It has been typical of Baptists to believe that anyone who reaches the point of moral responsibility has the capacity to respond to the gospel. While all persons are radically sinful and totally unable to save themselves, their ability to “choose otherwise” defines human existence, including the ability to respond to the gospel in faith or reject it in rebellion. God initiates the process; He imbues it with His Spirit’s enabling. When people respond in faith, God acts according to His promises to seal that relationship for eternity, welding the will of the believer to His own, setting the believer free by His sovereign embrace. Our assurance of salvation comes not from a “sense” that we are elect or from our persistence in holy living. Assurance comes from the simple, surrendered faith that God keeps every one of His promises in Christ Jesus.

[1] Kenneth Keathley, Salvation and Sovereignty: A Molinist Approach (Nashville: B&H Academic, 2010), 93–99.

[2] Nancey Murphy, “Introduction and Overview,” in Downward Causation and the Neurobiology of Free Will, ed. Nancey Murphy, George F. R. Ellis, and Timothy O’Connor (Berlin: Springer-Verlag, 2009), 2–3.

[3] C. S. Lewis, Yours, Jack: Spiritual Directions from C. S. Lewis, ed. Paul Ford (New York: HarperCollins, 2008), 186. The word “nonsensical,” while a bit harsh, is chosen purposefully. I take my cue from Lewis: “All that Calvinist question–Free-Will and Predestination, is to my mind undiscussable, insoluble. . . . When we carry [Freedom and Necessity] up to relations between God and Man, has the distinction perhaps become nonsensical?”
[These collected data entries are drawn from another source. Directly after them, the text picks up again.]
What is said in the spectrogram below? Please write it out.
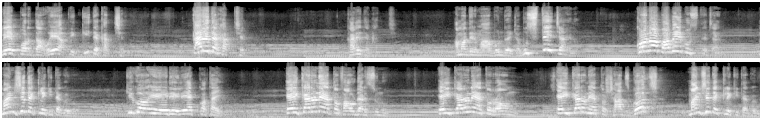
বেপর্দা হয়ে আপনি কি দেখাচ্ছেন? কারে দেখাচ্ছেন? কারে দেখাচ্ছেন? আমাদের মা বোনরা এটা বুঝতেই চায় না। কোনোভাবেই বুঝতে চায় না। মানুষে দেখলে কি তা কইব? কি গো এক কথাই এই কারণে এত পাউডার শুনু এই কারণে এত রং। এই কারণে এত সাজগোজ। মানুষে দেখলে কিতা কইব?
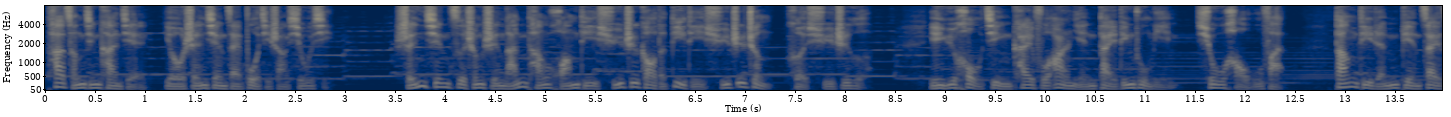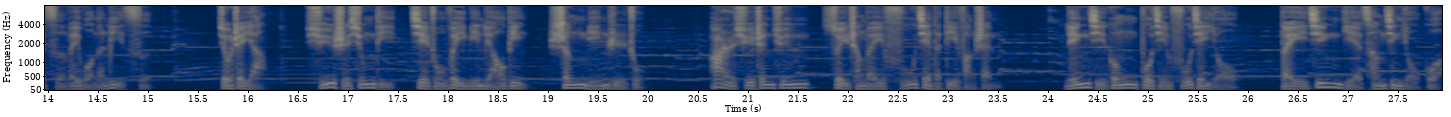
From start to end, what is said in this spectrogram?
他曾经看见有神仙在簸箕上休息，神仙自称是南唐皇帝徐之诰的弟弟徐之正和徐之鄂，因于后晋开复二年带兵入闽，秋毫无犯，当地人便在此为我们立祠。就这样，徐氏兄弟借助为民疗病，声名日著，二徐真君遂成为福建的地方神。灵济宫不仅福建有，北京也曾经有过。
[4] “Soft-determinism” is the view that humans are free to do what they desire most, but they are not free to choose what they desire. Since, “the good” is off the table as an object of desire (because of the Fall), “evil” is the only option left, and therefore, humans always “choose” to do evil because they cannot do otherwise. “Soft-libertarianism” (mentioned below) is the view that human freedom, while limited in many aspects by environment and prior choices, is still characterized by the ability, often at crucial moments, to choose between two live options for which the agent is responsible. For a more full discussion, see Keathley, Salvation and Sovereignty, 63–79.

[5] This often expressed in the old saw that “Whosoever will may come” is written over the entry into heaven, but, once inside, the verse over the door reads, “You did not choose Me, but I have chosen you.”

These posts are adapted from Eric Hankins’s article “Beyond Calvinism and Arminianims: Toward a Baptist Soteriology,” published in the online Journal for Bapist Theology and Ministry, Spring 2011, Vol. 8, No. 1. It is reposted here with the permission of the author.